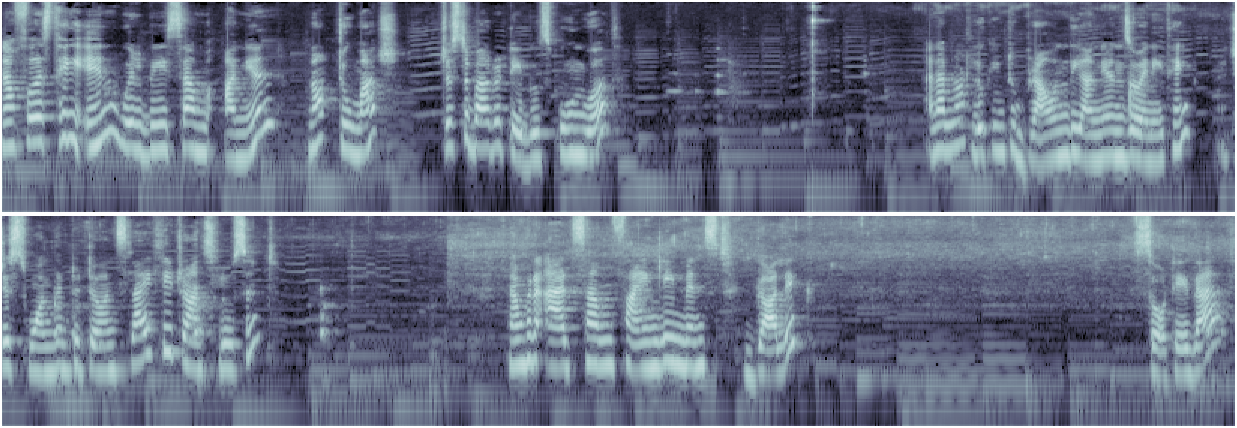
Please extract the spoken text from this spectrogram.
Now first thing in will be some onion, not too much, just about a tablespoon worth. And I'm not looking to brown the onions or anything. I just want them to turn slightly translucent. Now I'm going to add some finely minced garlic saute that.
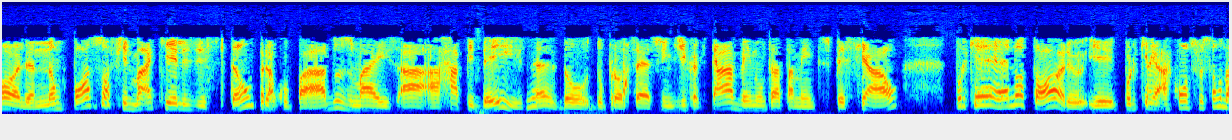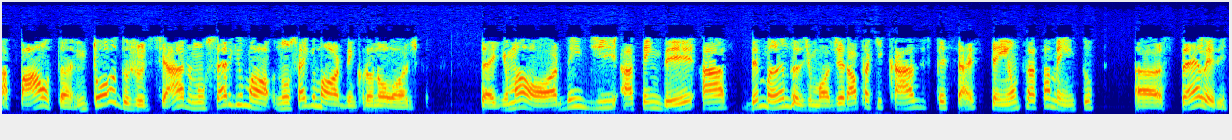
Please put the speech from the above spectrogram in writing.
Olha, não posso afirmar que eles estão preocupados, mas a, a rapidez né, do, do, processo indica que está havendo um tratamento especial, porque é notório e porque a construção da pauta em todo o judiciário não segue uma, não segue uma ordem cronológica segue uma ordem de atender a demandas, de modo geral, para que casos especiais tenham tratamento uh, celere.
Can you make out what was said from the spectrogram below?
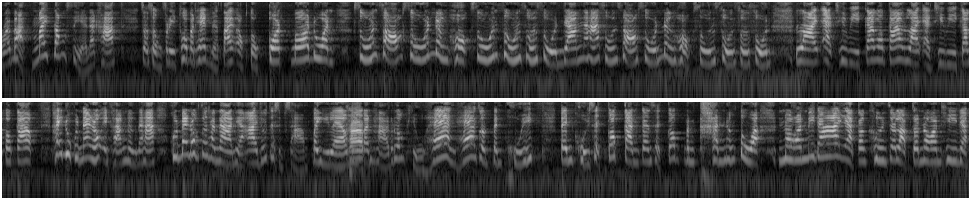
200 บาท ไม่ต้องเสียนะคะ จะส่งฟรีทั่วประเทศเหนือใต้ออกตก กดเบอร์ด่วน 020160000 ย้ำนะคะ 020160000 Line แอดทีวี999 Line แอดทีวี999 ให้ดูคุณแม่นกอีกครั้งหนึ่งนะคะ คุณแม่นกจันทนาเนี่ยอายุ73ปีแล้วครัมีบปัญหาเรื่องผิวแห้ง แห้งจนเป็นขุย เป็นขุยเสร็จก็กันกันเสร็จก็มันคันทั้งตัว นอนไม่ได้อะกลางคืนจะหลับจะนอนทีเนี่ย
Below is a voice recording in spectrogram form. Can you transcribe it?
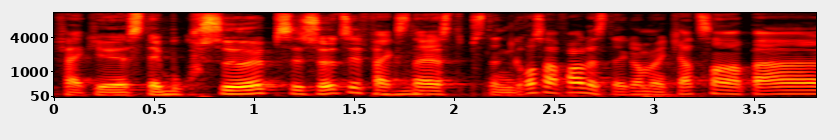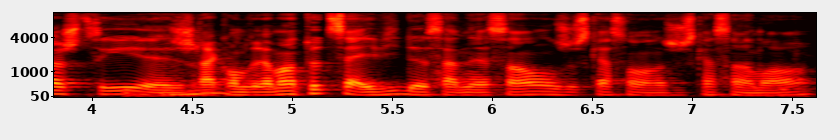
Fait que c'était beaucoup ça, puis c'est ça, tu sais, fait que c'était une grosse affaire, c'était comme un 400 pages, tu sais, euh, je raconte vraiment toute sa vie de sa naissance jusqu'à son, jusqu'à sa mort.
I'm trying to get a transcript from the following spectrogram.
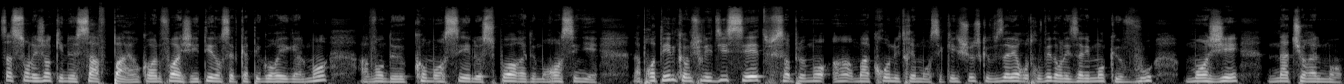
Ça, ce sont les gens qui ne savent pas. Et encore une fois, j'ai été dans cette catégorie également avant de commencer le sport et de me renseigner. La protéine, comme je vous l'ai dit, c'est tout simplement un macronutriment. C'est quelque chose que vous allez retrouver dans les aliments que vous mangez naturellement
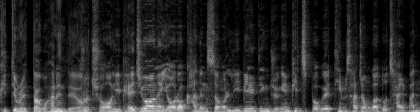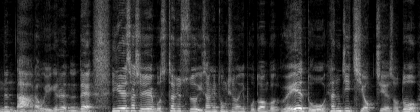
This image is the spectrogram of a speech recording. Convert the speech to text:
귀띔을 했다고 하는데요. 그렇죠. 이 배지원의 여러 가능성을 리빌딩 중인 피츠버그의 팀 사정과도 잘 맞는다라고 얘기를 했는데 이게 사실 뭐 스타뉴스 이상현 통신원이 보도한 것 외에도 현지 지역지에서도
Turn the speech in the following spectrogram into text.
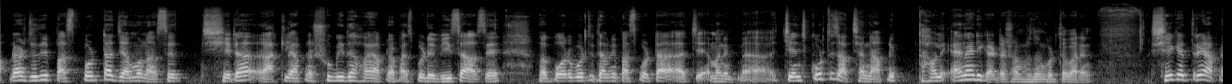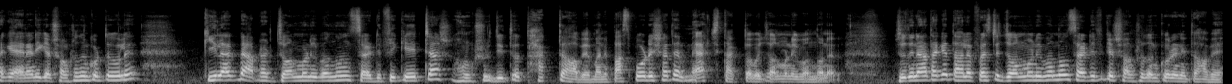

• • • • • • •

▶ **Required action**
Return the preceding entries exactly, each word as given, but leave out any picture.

▶ **Task answer**
Please extract the spoken text from this spectrogram.
Now first thing in will be some onion, not too much, just about a tablespoon worth. And I'm not looking to brown the onions or anything. I just want them to turn slightly translucent. Now I'm going to add some finely minced garlic saute that.
Please put the speech from the above spectrogram in writing.
Olha, não posso afirmar que eles estão preocupados, mas a, a rapidez né, do, do, processo indica que está havendo um tratamento especial, porque é notório e porque a construção da pauta em todo o judiciário não segue uma, não segue uma ordem cronológica segue uma ordem de atender a demandas, de modo geral, para que casos especiais tenham tratamento uh, celere.
Can you make out what was said from the spectrogram below?
200 บาท ไม่ต้องเสียนะคะ จะส่งฟรีทั่วประเทศเหนือใต้ออกตก กดเบอร์ด่วน 020160000 ย้ำนะคะ 020160000 Line แอดทีวี999 Line แอดทีวี999 ให้ดูคุณแม่นกอีกครั้งหนึ่งนะคะ คุณแม่นกจันทนาเนี่ยอายุ73ปีแล้วครัมีบปัญหาเรื่องผิวแห้ง แห้งจนเป็นขุย เป็นขุยเสร็จก็กันกันเสร็จก็มันคันทั้งตัว นอนไม่ได้อะกลางคืนจะหลับจะนอนทีเนี่ย
Below is a voice recording in spectrogram form. Can you transcribe it?
Fait que c'était beaucoup ça, puis c'est ça, tu sais, fait que c'était une grosse affaire, c'était comme un 400 pages, tu sais, euh, je raconte vraiment toute sa vie de sa naissance jusqu'à son, jusqu'à sa mort.
I'm trying to get a transcript from the following spectrogram.
Ça, ce sont les gens qui ne savent pas. Et encore une fois, j'ai été dans cette catégorie également avant de commencer le sport et de me renseigner. La protéine, comme je vous l'ai dit, c'est tout simplement un macronutriment. C'est quelque chose que vous allez retrouver dans les aliments que vous mangez naturellement
This image is the spectrogram of a speech recording. Convert the speech to text:
귀띔을 했다고 하는데요. 그렇죠. 이 배지원의 여러 가능성을 리빌딩 중인 피츠버그의 팀 사정과도 잘 맞는다라고 얘기를 했는데 이게 사실 뭐 스타뉴스 이상현 통신원이 보도한 것 외에도 현지 지역지에서도
Turn the speech in the following spectrogram into text.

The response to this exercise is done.